• **Problem statement**
Using the listing below, print the line containing "Low-pass, ordinary lossy", the line containing "Dictionary sounds: j", and each line between them, exactly and nothing else. Pictures stay out of the print.

• **Source records**
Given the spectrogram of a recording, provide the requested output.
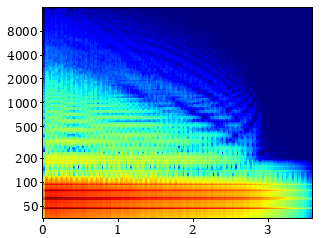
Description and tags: home made 808 bass drum , made using FL Studio and the plugin 3osc and camel crusher distortion ( Fl studio is fun )
808, bass, drum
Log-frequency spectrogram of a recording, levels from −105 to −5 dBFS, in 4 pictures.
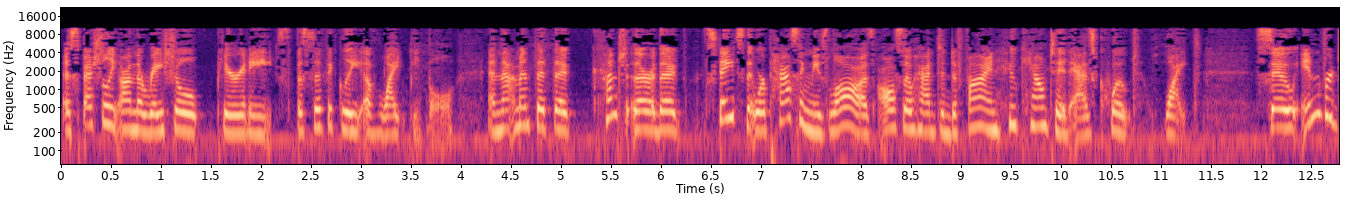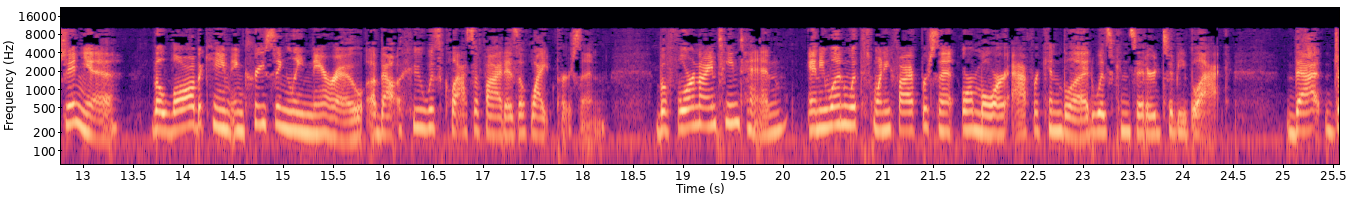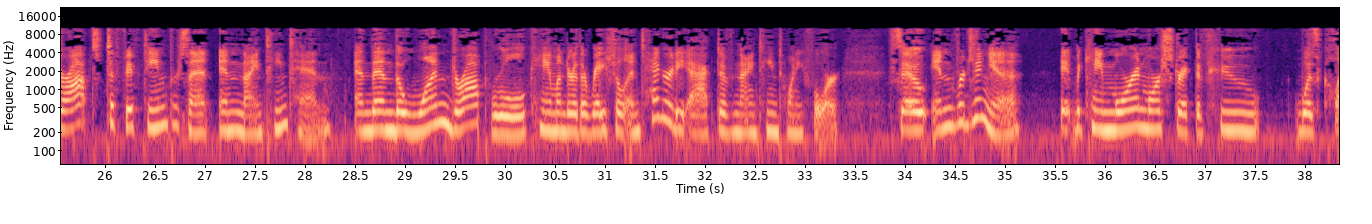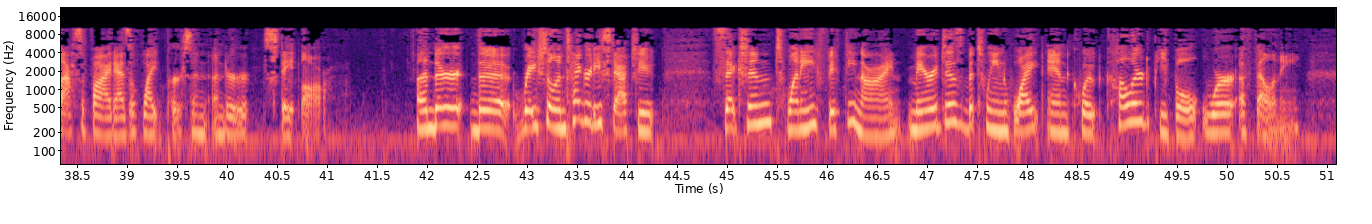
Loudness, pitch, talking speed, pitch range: -18 LUFS, 215 Hz, 140 wpm, 195-240 Hz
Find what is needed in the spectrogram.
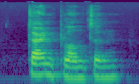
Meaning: plural of tuinplant
- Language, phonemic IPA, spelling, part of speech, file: Dutch, /ˈtœymplɑntə(n)/, tuinplanten, noun, Nl-tuinplanten.ogg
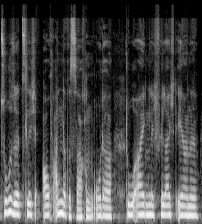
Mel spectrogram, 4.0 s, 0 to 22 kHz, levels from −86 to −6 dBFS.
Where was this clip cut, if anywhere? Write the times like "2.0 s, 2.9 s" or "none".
1.0 s, 2.5 s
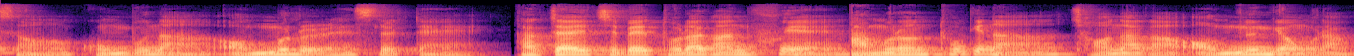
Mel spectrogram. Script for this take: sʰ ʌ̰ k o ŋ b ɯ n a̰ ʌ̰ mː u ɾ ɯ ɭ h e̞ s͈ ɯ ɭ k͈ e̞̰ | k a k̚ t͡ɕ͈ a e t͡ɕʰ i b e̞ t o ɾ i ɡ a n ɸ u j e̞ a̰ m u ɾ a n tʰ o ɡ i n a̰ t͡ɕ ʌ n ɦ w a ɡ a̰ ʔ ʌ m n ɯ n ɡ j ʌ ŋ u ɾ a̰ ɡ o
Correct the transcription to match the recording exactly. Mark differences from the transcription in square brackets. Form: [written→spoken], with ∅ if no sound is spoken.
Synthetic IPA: sʰ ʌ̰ k o ŋ b [ɯ→u] n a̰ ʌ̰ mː u ɾ ɯ ɭ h e̞ s͈ ɯ ɭ [k͈→t͈] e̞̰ | k a k̚ t͡ɕ͈ a e [t͡ɕʰ→t͡ɕ] i b e̞ t o ɾ [i→a] ɡ a n ɸ u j e̞ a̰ m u ɾ [a→ʌ] n tʰ o ɡ i n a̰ t͡ɕ ʌ n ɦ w a ɡ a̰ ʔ ʌ m n ɯ n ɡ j ʌ ŋ u ɾ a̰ ɡ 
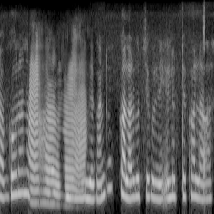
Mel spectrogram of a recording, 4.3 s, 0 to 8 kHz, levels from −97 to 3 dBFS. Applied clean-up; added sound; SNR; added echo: neural mask model Resemble Enhance denoiser.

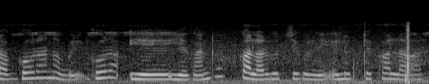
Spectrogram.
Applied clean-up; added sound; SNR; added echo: none; none; none; none.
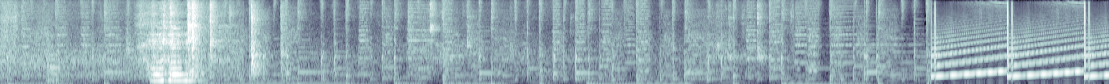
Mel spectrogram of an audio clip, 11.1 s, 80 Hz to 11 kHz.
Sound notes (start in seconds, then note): 1.4 giggling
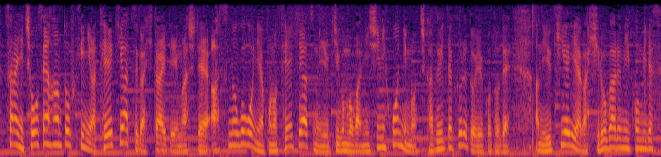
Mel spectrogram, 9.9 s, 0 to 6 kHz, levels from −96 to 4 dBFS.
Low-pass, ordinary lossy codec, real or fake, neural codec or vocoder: 5.4 kHz; none; real; none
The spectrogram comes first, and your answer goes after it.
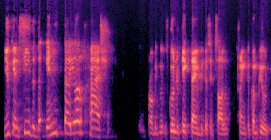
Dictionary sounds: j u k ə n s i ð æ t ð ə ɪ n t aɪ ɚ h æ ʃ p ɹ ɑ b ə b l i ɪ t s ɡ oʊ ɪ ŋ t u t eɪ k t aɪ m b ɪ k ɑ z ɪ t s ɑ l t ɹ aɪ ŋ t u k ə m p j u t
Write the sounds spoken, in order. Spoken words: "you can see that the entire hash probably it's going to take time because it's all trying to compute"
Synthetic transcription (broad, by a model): j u k ə n s i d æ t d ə ɪ n t aɪ ɚ h æ ʃ p ɹ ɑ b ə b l i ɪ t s ɡ oʊ ɪ ŋ t u t eɪ k t aɪ m b ɪ k ɑ z ɪ t s ɑ l t ɹ aɪ ŋ t u k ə m p j u t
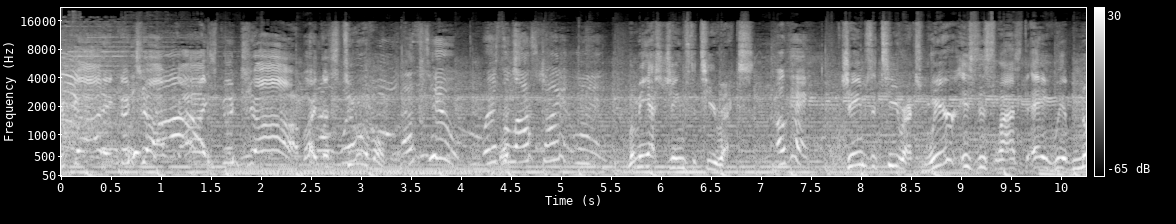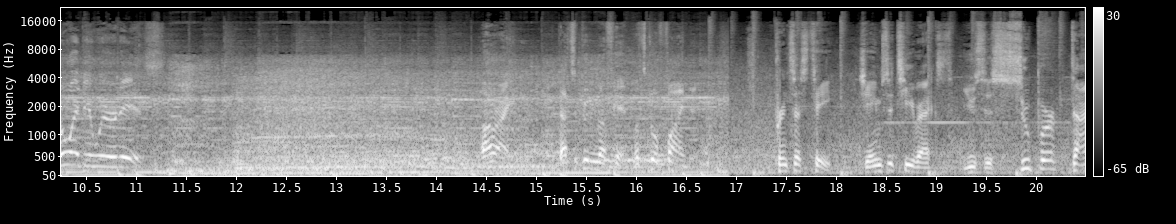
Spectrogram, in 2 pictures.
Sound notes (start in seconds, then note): 11.2 roars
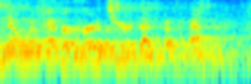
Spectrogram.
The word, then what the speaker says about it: pterodactyl: Why has no one ever heard a pterodactyl go to the bathroom? Because the P is silent.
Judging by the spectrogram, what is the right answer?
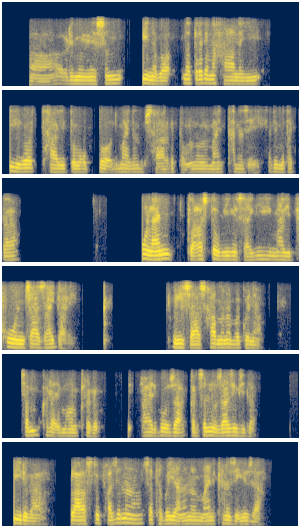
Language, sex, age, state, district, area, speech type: Manipuri, male, 60+, Manipur, Thoubal, rural, conversation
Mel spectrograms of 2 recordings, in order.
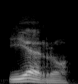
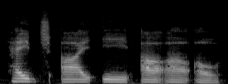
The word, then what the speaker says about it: hierro: So they look totally unrelated, but if you know that the F became a silent H and that the E split into IE, you can see the connection between hierro and ferrocarril.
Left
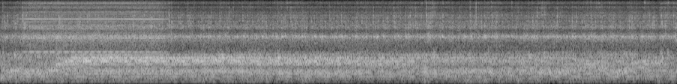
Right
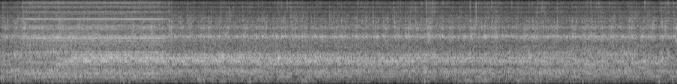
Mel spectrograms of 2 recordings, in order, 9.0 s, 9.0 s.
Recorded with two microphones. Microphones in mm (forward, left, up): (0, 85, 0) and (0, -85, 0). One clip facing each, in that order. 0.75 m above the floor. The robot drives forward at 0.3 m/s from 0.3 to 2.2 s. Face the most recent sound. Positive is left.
No sound to turn to.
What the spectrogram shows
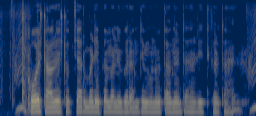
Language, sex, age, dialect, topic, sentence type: Hindi, male, 18-24, Marwari Dhudhari, agriculture, statement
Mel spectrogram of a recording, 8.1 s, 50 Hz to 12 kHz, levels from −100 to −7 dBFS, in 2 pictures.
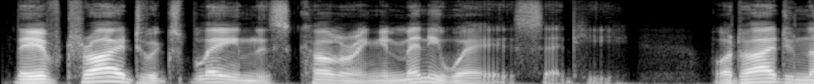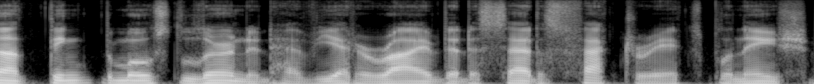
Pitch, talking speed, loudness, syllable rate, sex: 95 Hz, 200 wpm, -21 LUFS, 5.5 syllables/s, male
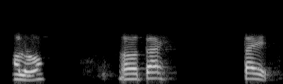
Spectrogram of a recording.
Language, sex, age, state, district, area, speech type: Manipuri, female, 30-45, Manipur, Tengnoupal, rural, conversation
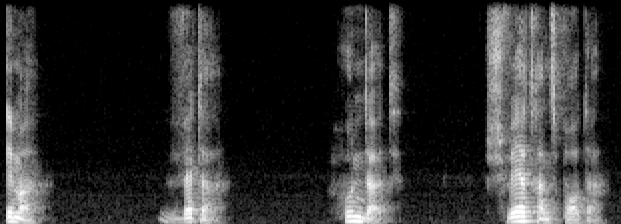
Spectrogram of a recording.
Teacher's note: unbetonten Endsilbe ER, die ebenfalls A ausgesprochen wird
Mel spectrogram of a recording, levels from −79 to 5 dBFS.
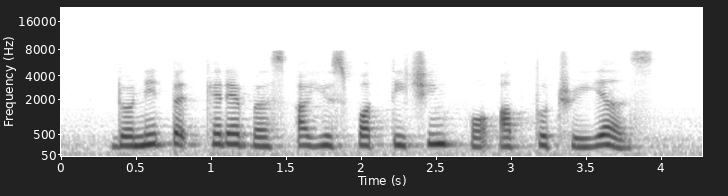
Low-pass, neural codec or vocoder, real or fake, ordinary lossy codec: none; codec, 16 kHz, 0.3 kbps, FocalCodec; fake; none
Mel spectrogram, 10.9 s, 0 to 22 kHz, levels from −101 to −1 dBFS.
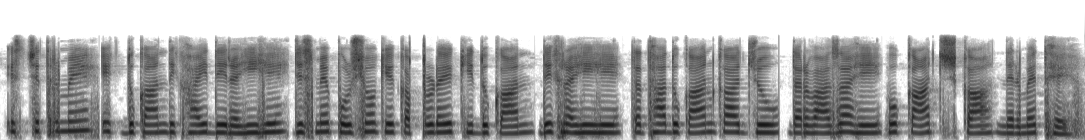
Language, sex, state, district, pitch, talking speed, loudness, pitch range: Hindi, female, Jharkhand, Sahebganj, 225 Hz, 160 wpm, -17 LUFS, 220-235 Hz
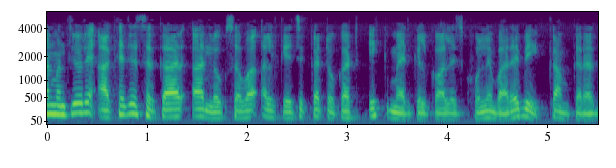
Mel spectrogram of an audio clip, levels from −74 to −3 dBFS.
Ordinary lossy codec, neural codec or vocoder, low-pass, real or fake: none; none; 5.4 kHz; real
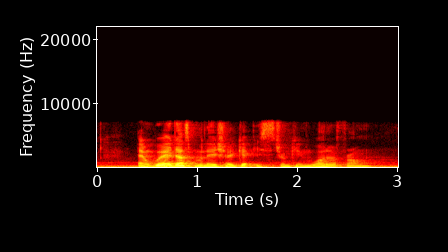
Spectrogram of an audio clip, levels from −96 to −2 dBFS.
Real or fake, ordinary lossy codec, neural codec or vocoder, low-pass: real; none; none; 7.2 kHz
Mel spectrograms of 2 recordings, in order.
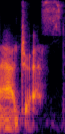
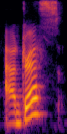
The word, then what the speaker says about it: address: this is my home address you might also hear a slightly different pronunciations you might hear address or address both are fine so my home address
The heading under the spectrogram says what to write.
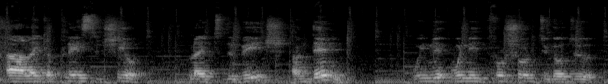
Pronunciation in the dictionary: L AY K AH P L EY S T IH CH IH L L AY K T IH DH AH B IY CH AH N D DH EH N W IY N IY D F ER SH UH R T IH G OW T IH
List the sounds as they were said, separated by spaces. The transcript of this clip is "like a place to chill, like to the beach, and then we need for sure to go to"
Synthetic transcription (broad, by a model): L AY K AH P L EY S T IH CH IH L L AY K T IH DH AH B IY CH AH N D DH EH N W IY N IY D F ER SH UH R T IH G OW T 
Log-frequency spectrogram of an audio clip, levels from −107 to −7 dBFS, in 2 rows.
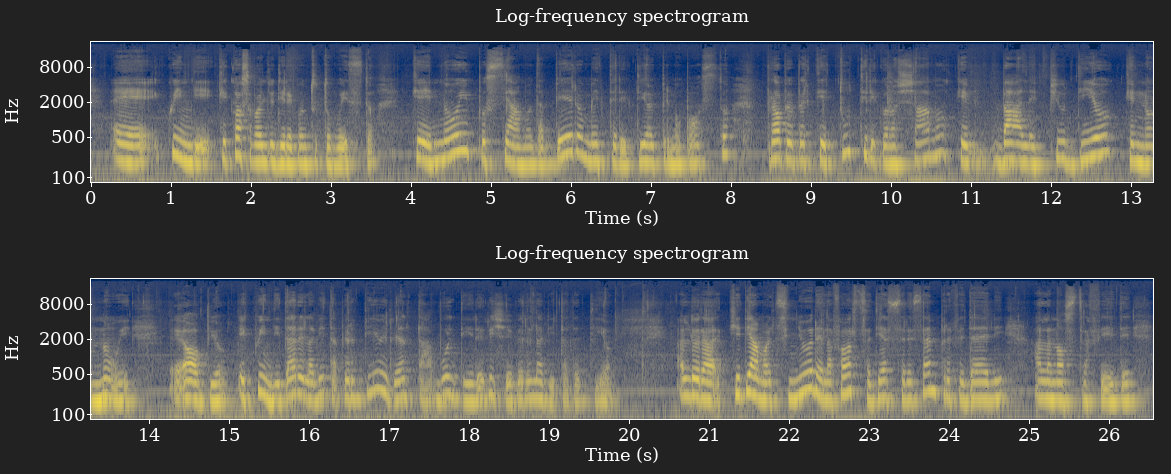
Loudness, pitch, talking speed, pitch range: -29 LUFS, 185 Hz, 135 wpm, 175-210 Hz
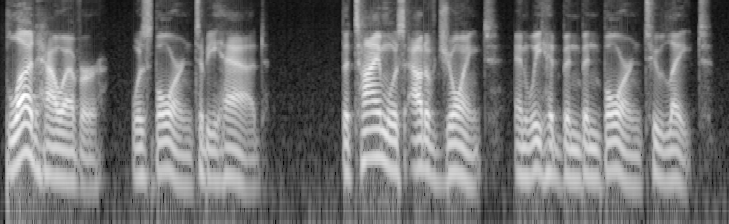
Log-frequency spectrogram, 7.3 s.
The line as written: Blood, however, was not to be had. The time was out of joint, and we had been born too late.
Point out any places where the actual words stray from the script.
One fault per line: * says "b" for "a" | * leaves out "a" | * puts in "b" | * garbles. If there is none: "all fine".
* says "born" for "not"
* puts in "been"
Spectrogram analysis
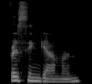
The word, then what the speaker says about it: Brisingamen: I still remember as a 10-year-old reading the account in Alan Garner's novel, The Weird Stone of Brisingamen, sorry, I always pronounce that wrong, Brisingamen, of two children escaping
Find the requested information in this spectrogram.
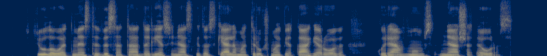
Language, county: Lithuanian, Telšiai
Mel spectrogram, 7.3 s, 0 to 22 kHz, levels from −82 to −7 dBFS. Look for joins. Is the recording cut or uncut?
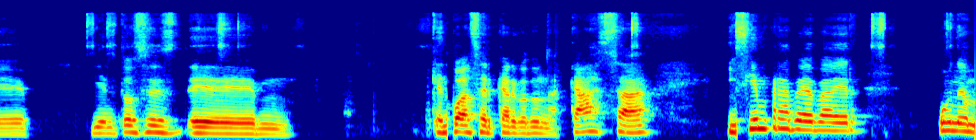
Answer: cut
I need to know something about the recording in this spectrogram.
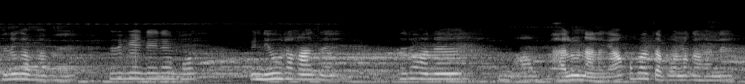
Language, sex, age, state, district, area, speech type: Assamese, female, 45-60, Assam, Morigaon, rural, spontaneous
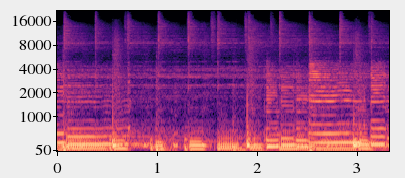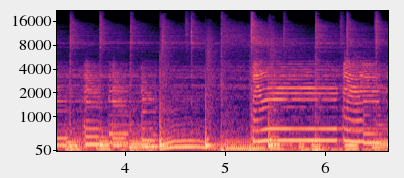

• **Solution to the exercise**
Low-pass, ordinary lossy codec, real or fake, neural codec or vocoder: 5.4 kHz; none; real; none
The spectrogram comes first, and your answer goes after it.
Dictionary sounds: j u k ə n s i ð æ t ð ə ɪ n t aɪ ɚ h æ ʃ p ɹ ɑ b ə b l i ɪ t s ɡ oʊ ɪ ŋ t u t eɪ k t aɪ m b ɪ k ɑ z ɪ t s ɑ l t ɹ aɪ ŋ t u k ə m p j u t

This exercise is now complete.